What do you get when you take a Tom DeLay co-conspirator, a cushy seat on the board of the Employees Retirement System of Texas, and a check from the man who funded the Swift Boaters?
A state lawmaker said Wednesday that it’s absurd not to require public officials to disclose the size of checks given to them as gifts.
Rep. Lon Burnam, D-Fort Worth, urged the Texas Ethics Commission to reconsider its ruling that law does not require Bill Ceverha, a member of the Employees Retirement System of Texas board, to disclose the amount of a check given to him by Houston home builder Bob Perry, the state’s largest individual campaign donor.
“Any appointed government official can receive a check from anybody for any amount and all they have to write on their disclosure form is ‘check,’ ” Burnam wrote in a letter to the commission. “This is absurd — and dangerous.”

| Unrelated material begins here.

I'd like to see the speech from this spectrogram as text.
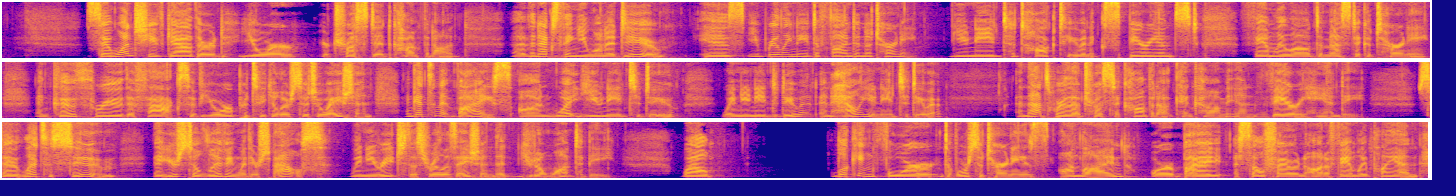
So once you've gathered your your trusted confidant, uh, the next thing you want to do is you really need to find an attorney. You need to talk to an experienced family law domestic attorney and go through the facts of your particular situation and get some advice on what you need to do, when you need to do it, and how you need to do it. And that's where that trusted confidant can come in very handy. So let's assume that you're still living with your spouse when you reach this realization that you don't want to be. Well, looking for divorce attorneys online or by a cell phone on a family plan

Burnam has led the charge to force Ceverha to step down as a board member since Ceverha declared bankruptcy, suggesting that the bankruptcy makes him ill-suited for a job that involves overseeing state money.

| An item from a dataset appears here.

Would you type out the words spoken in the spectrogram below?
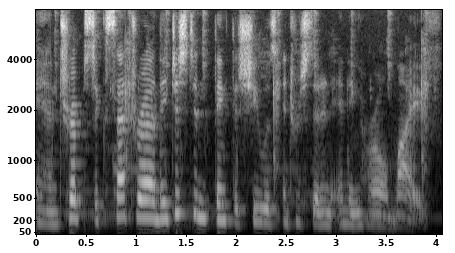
and trips, etc., and they just didn't think that she was interested in ending her own life.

Ceverha has refused to resign, saying his bankruptcy had nothing to do with his duties.
Appointed public officials are required to disclose financial information to alert the public to possible conflicts of interest.
Ceverha disclosed receiving a check from Perry last year but did not give the amount. The ethics commission ruled last week that state law requires disclosing only the nature of a gift.

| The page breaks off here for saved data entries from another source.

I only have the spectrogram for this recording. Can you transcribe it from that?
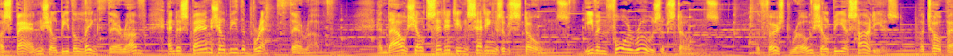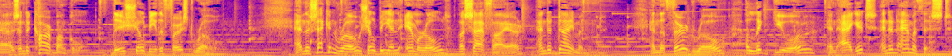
A span shall be the length thereof, and a span shall be the breadth thereof. And thou shalt set it in settings of stones, even four rows of stones. The first row shall be a sardius, a topaz, and a carbuncle. This shall be the first row. And the second row shall be an emerald, a sapphire, and a diamond and the third row a ligure, an agate, and an amethyst,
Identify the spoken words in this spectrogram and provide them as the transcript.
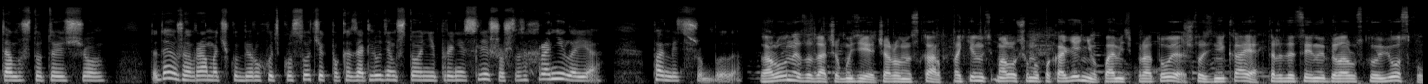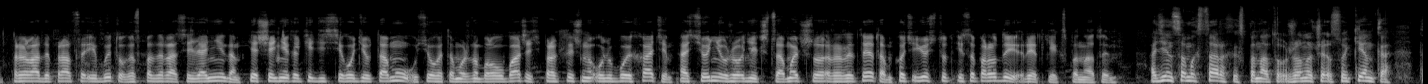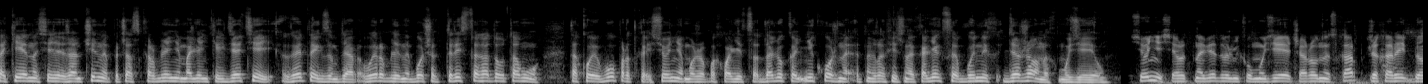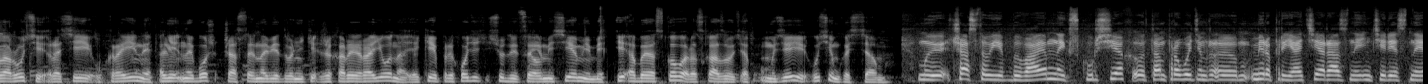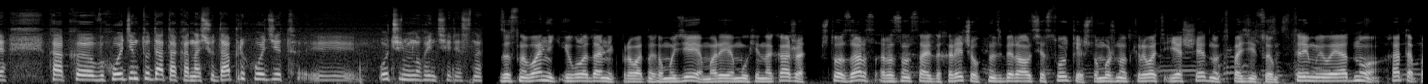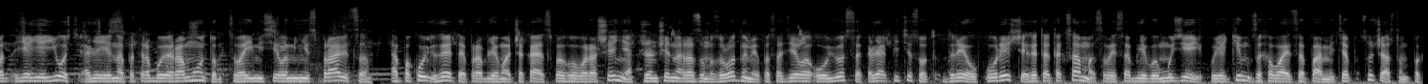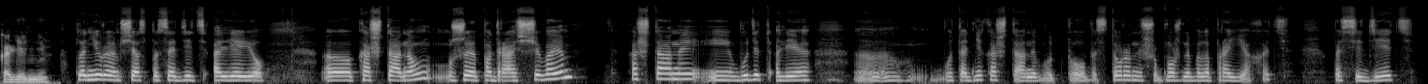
там что-то еще, тогда я уже в рамочку беру хоть кусочек, показать людям, что они принесли, что ж сохранила я памяць щоб была галоўная задача музея чароўны скарб пакінуць малодшаму пакаленню памяць пра тое што знікае традыцыйную беларускую вёску прылады працы і быту гаспадара селяніна яшчэ некалькі дзесяцігоддзяў таму ўсё гэта можна было ўбачыць практычна ў любой хаце а сёння ўжо лічыцца амаль што рарытэтам хоць ёсць тут і сапраўды рэдкія экспанаты Адзін з самых старых экспанатаў жаночая сукенка. Такія населі жанчыны падчас скарблення маленькіх дзяцей. Гэты экземпляр выраблены больш як 300 гадоў таму. Такой вопраткай сёння можа пахваліцца далёка не кожная этнаграфічная калекцыя буйных дзяржаўных музеяў. Сёння сярод наведвальнікаў музея чароўны скарб жыхары Беларусі, рассіі, Украіны, але найбольш частыя наведвальнікі жыхары раёна, якія прыходзяць сюды цэлымі сем'ямі і абавязкова расказваюць аб музеі усім гасцям. Мы часто бываем на экскурсиях, там проводим мероприятия разные интересные. Как выходим туда, так она сюда приходит. И очень много интересных. Заснавальнік і ўладальнік прыватнага музея Марыя Мухіна кажа, што зараз разнастайных рэчаў назбіралася столькі, што можна адкрываць яшчэ одну экспазіцыю. Стрымлівае адно. Хата пад яе ёсць, але яна патрабуе рамонту, сваімі сіламі не справіцца. А пакуль гэтая праблема чакае свайго вырашэння, жанчына разам з роднымі пасадзіла ў вёсцы каля 500 дрэў. Урэшце гэта таксама своеасаблівы музей, у якім захаваецца памяць аб сучасным пакаленні. Планируем сейчас посадить аллею э, каштанов, уже подращиваем каштаны, и будет аллея, э, вот одни каштаны будут по обе стороны, чтобы можно было проехать, посидеть.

In 2002, Perry donated $3.8 million to Texas candidates and political organizations, including $165,000 to Texans for a Republican Majority, the DeLay committee. In 2004, the publicity-shy Perry gained national attention by initially funding the Swift Boat Veterans for Truth, an organization targeting presidential candidate John Kerry.
Although 2004 was a relatively quiet year for state candidates, Perry still poured $3.2 million into those campaigns.
Perry’s critics have accused the Legislature of creating the Texas Residential Construction Commission, which arbitrates homeowners’ complaints with builders, at his request.Perry’s lawyer, who wrote draft legislation to create the commission, later was named to the new agency board.
Last month, Comptroller Carole Keeton Strayhorn [yes, that’s Little Scottie McClellan’s mom], who is running for governor, said her agency’s review of the commission shows it is acting as a “builder protection agency.”